CE Exam #150 Choose the best single answer to the following questions. 1. Surgical or sharp debridement … a) is supported by three evidence-based treatment algorithms for wound debridement in the lower extremity. b) has long been viewed as the “gold standard” for debridement. c) has had demonstrated efficacy in several randomized controlled trials involving diabetic foot wounds. d) None of the above 2. Which of the following debridement methods involves hydrotherapy, whirlpool or wound irrigation? a) Sharp debridement b) Biological debridement c) Mechanical debridement d) Enzymatic debridement 3. Which of the following statements on autolytic debridement is false? a) With this method, podiatrists commonly employ exogenously derived proteolytic enzymes such as streptokinase. b) Autolytic debridement includes the use of hydrocolloids such as papain-urea preparations. c) It is the quickest method of debridement. d) All of the above 4. When it comes to enzymatic debridement … a) the main function is to trigger and promote hydrolysis and degradation of the proteinaceous devitalized tissue. b) one typically needs to score the eschar prior to applying enzymatic debridement agents. c) it may be painful for the patient. d) All of the above 5. Biologic debridement … a) is commonly utilized in the United States to help facilitate the digestion of necrotic tissue and pathogens in diabetic foot wounds. b) typically refers to the use of larval or maggot therapy. c) offers a rapid and selective technique but much of the evidence supporting its use is derived from anecdotal reports. d) b and c 6. Necrotic tissue … a) should remain in place over most diabetic foot ulcerations. b) may play a role in auto-amputation or serve to delineate a line of demarcation between viable and nonviable tissue. c) is rarely found in infected diabetic wounds. d) None of the above 7. Which of the following statements is true about wet necrotic tissue? a) It requires immediate debridement. b) It can only be removed with chemical debridement. c) Podiatrists can spare the patient debridement in order to avoid further discomfort to the patient. d) None of the above 8. When it comes to performing debridements in wound care centers or office centers, podiatrists often … a) give the patient oral pain medication prior to the procedure. b) provide general anesthesia. c) incorporate local anesthesia via topical anesthetics or local field blocks. d) None of the above 9. Which of the following debridement methods is not utilized for exudating and necrotic wounds? a) Enzymatic debridement b) Mechanical debridement c) Sharp debridement d) Autolytic debridement 10) Which of the following debridement methods can podiatric physicians incorporate for all types of lower extremity wounds? a) Sharp debridement b) Chemical debridement c) Enzymatic debridement d) Autolytic debridement Instructions for Submitting Exams Fill out the enclosed card that appears on the following page or fax the form to the NACCME at (610) 560-0502. Within 60 days, you will be advised that you have passed or failed the exam.
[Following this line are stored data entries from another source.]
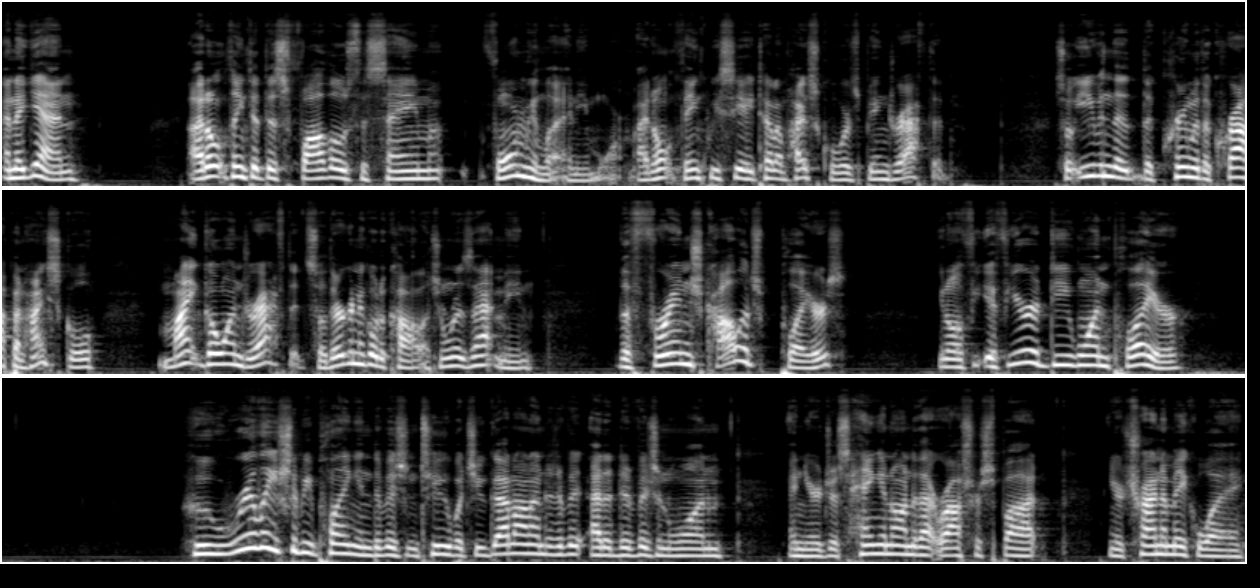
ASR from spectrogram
And again, I don't think that this follows the same formula anymore. I don't think we see a ton of high schoolers being drafted. So even the, the cream of the crop in high school might go undrafted. So they're going to go to college. And what does that mean? The fringe college players, you know, if, if you're a D1 player who really should be playing in Division Two, but you got on at a, at a Division One and you're just hanging on to that roster spot and you're trying to make way,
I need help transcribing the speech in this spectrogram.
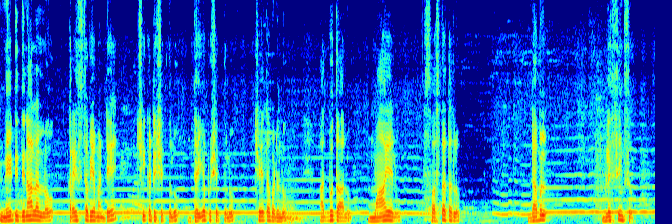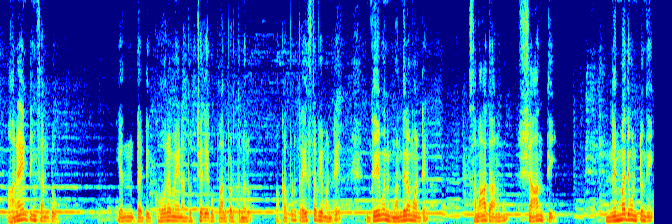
నేటి దినాలలో క్రైస్తవ్యం అంటే చీకటి శక్తులు దయ్యపు శక్తులు చేతబడులు అద్భుతాలు మాయలు స్వస్థతలు డబుల్ బ్లెస్సింగ్స్ అనాయింటింగ్స్ అంటూ ఎంతటి ఘోరమైన దుశ్చర్యకు పాల్పడుతున్నారు. ఒకప్పుడు క్రైస్తవ్యం అంటే దేవుని మందిరము అంటే సమాధానము శాంతి నెమ్మది ఉంటుంది.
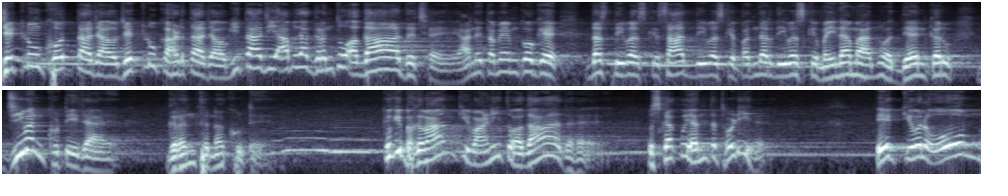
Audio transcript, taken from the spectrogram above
જેટલું ખોદતા જાઓ, જેટલું કાઢતા જાઓ, ગીતાજી આ બધા ગ્રંથો અગાધ છે. આને તમે એમ કહો કે દસ દિવસ કે સાત દિવસ કે પંદર દિવસ કે મહિનામાં આનું અધ્યયન કરું, જીવન ખૂટી જાય, ગ્રંથ ન ખૂટે. ક્યોંકિ ભગવાન કી વાણી તો અગાધ હૈ, ઉસકા કોઈ અંત થોડી હૈ. એક કેવલ ઓમ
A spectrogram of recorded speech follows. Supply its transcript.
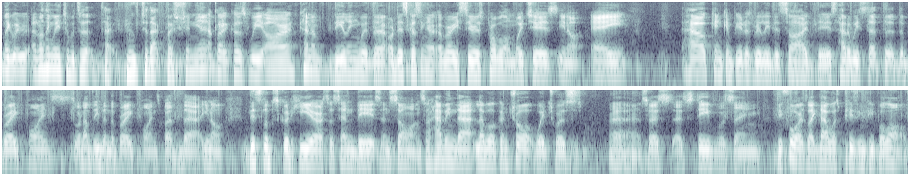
like. we- I don't think we need to move to, that- move to that question yet, because we are kind of dealing with uh, or discussing a, a very serious problem, which is you know a how can computers really decide this? How do we set the, the breakpoints, or not even the breakpoints, but the, you know, this looks good here, so send this, and so on. So having that level of control, which was, uh, so as, as Steve was saying before, it's like that was pissing people off,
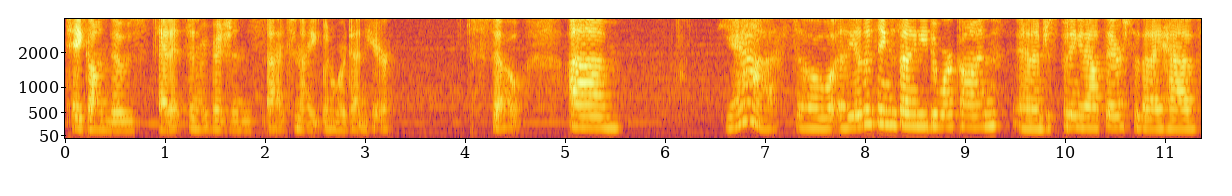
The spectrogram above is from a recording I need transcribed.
take on those edits and revisions uh, tonight when we're done here. So, um, yeah, so the other things that I need to work on, and I'm just putting it out there so that I have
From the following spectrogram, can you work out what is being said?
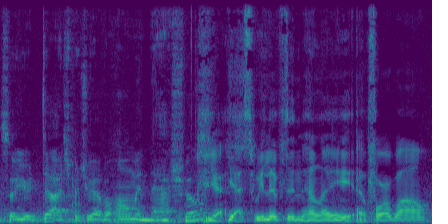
So you're Dutch, but you have a home in Nashville. Yes. Yes, we lived in LA for a while,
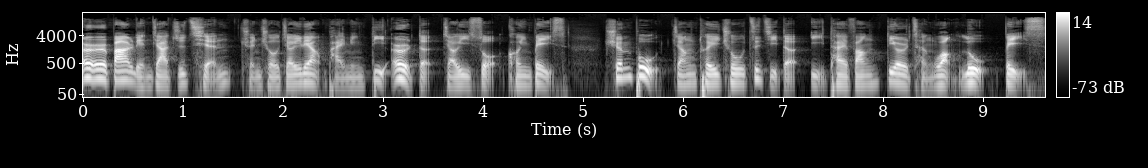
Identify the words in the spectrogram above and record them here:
二二八连假之前，全球交易量排名第二的交易所 Coinbase 宣布将推出自己的以太坊第二层网路 Base。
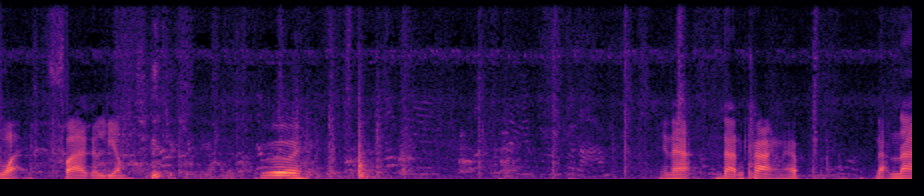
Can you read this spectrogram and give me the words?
ไหวฝ่ากับเหลี่ยมเฮ้ยนี่นะฮะด้านข้างนะครับ ด้านหน้า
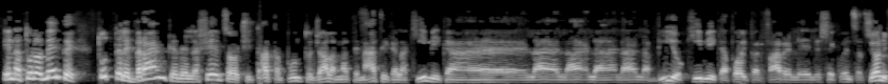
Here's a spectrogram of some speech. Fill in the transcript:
E naturalmente tutte le branche della scienza, ho citato appunto già la matematica, la chimica, eh, la, la, la, la, biochimica poi per fare le, le, sequenzazioni,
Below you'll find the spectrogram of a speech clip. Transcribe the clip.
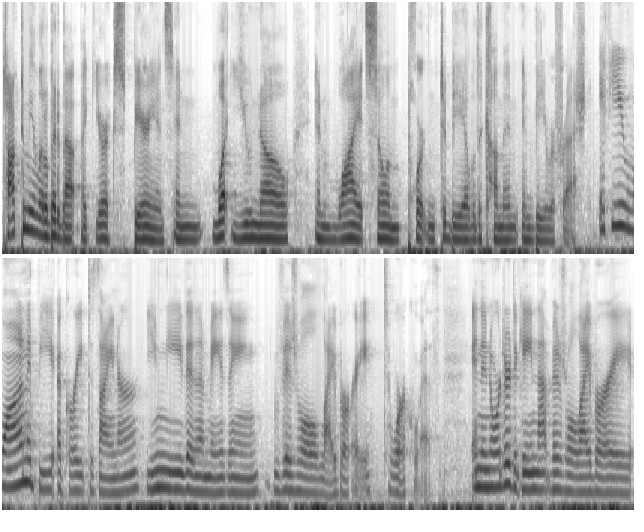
Talk to me a little bit about like your experience and what you know and why it's so important to be able to come in and be refreshed. If you want to be a great designer, you need an amazing visual library to work with. And in order to gain that visual library,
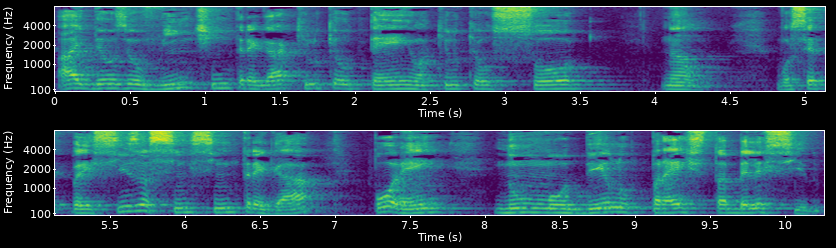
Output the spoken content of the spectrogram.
ai Deus, eu vim te entregar aquilo que eu tenho, aquilo que eu sou. Não. Você precisa sim se entregar, porém, num modelo pré-estabelecido.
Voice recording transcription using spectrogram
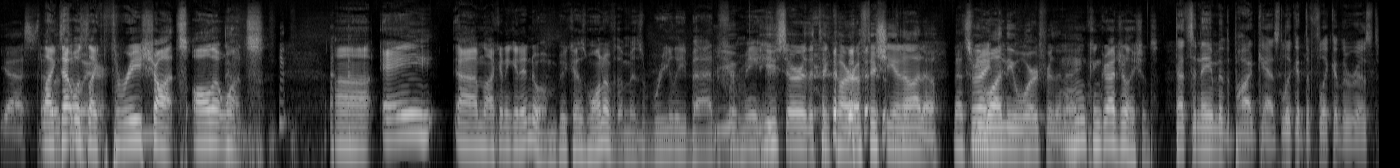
Yes, that like was that the was winner. like three shots all at once. uh, a, I'm not going to get into them because one of them is really bad you, for me. You sir, are the Tenkara aficionado. That's You right. won the award for the night. Mhm, congratulations. That's the name of the podcast. Look at the flick of the wrist.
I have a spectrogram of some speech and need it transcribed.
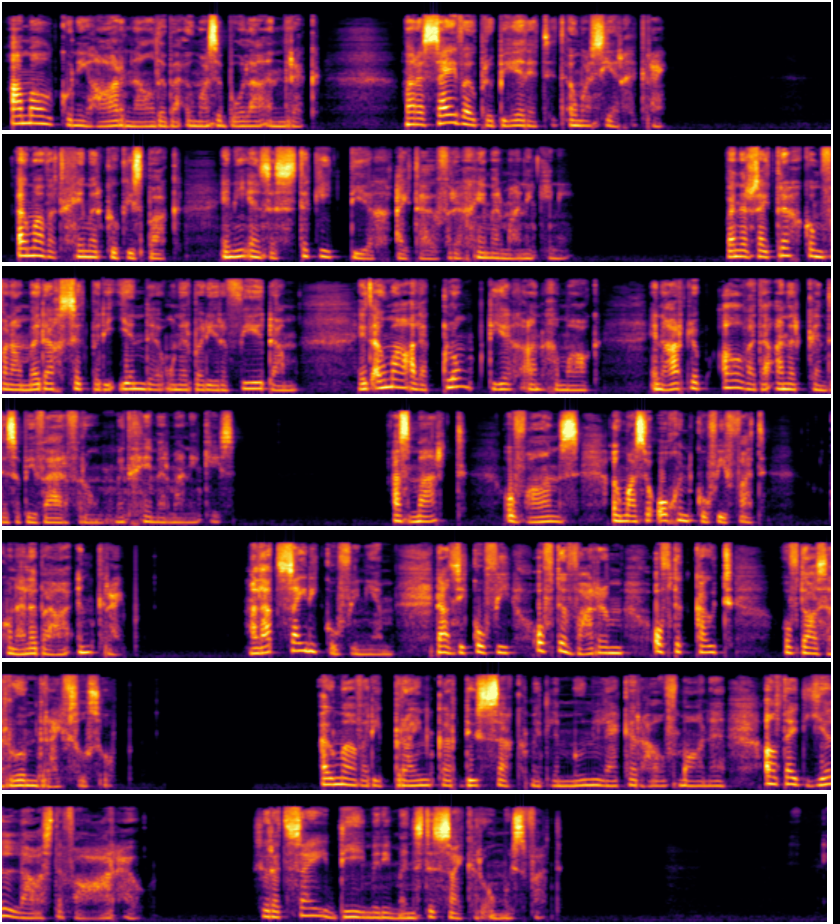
Almal kon nie haar naalde by ouma se bolla indruk, maar as sy wou probeer het, het ouma seer gekry. Ouma wat gemmerkoekies bak en nie eens 'n stukkie deeg uithou vir 'n gemmermannetjie nie. Wanneer sy terugkom van haar middag sit by die eende onder by die rivierdam, het ouma al 'n klomp deeg aangemaak en hardloop al wat 'n ander kind is op die werf rond met gemmermannetjies. As Mart of Hans ouma se oggendkoffie vat, kon hulle by haar inkruip. Maar laat sy die koffie neem, dan is die koffie of te warm of te koud of daar's roomdryfsels op. Ouma wat die bruin kardoesak met lemoen lekker halfmaane altyd heel laaste vir haar hou. Sodat sy die met die minste suiker om moes vat.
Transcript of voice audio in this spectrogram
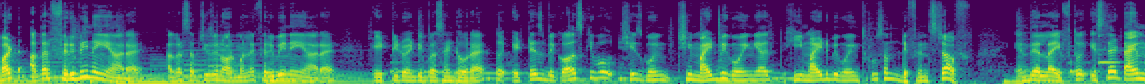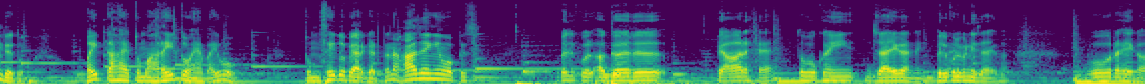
बट अगर फिर भी नहीं आ रहा है, अगर सब चीज़ें नॉर्मल है, फिर भी नहीं आ रहा है एट्टी ट्वेंटी परसेंट हो रहा है तो इट इज़ बिकॉज़ कि वो she is going she might be going या he might be going through some different stuff in their life तो इसलिए टाइम दे दो। भाई, कहाँ है? तुम्हारा ही तो है भाई वो। तुमसे ही तो प्यार करते हैं ना। आ जाएँगे वापस। बिल्कुल, अगर प्यार है तो वो कहीं जाएगा नहीं बिल्कुल भी नहीं जाएगा। वो रहेगा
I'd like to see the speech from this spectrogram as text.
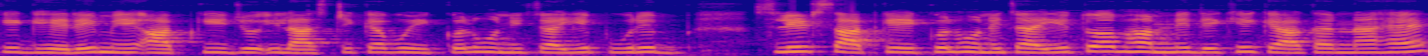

A score of 70 percent or above will comprise a passing grade. A certificate will be awarded to participants who successfully complete the exam. Responses will be accepted up to 12 months from the publication date.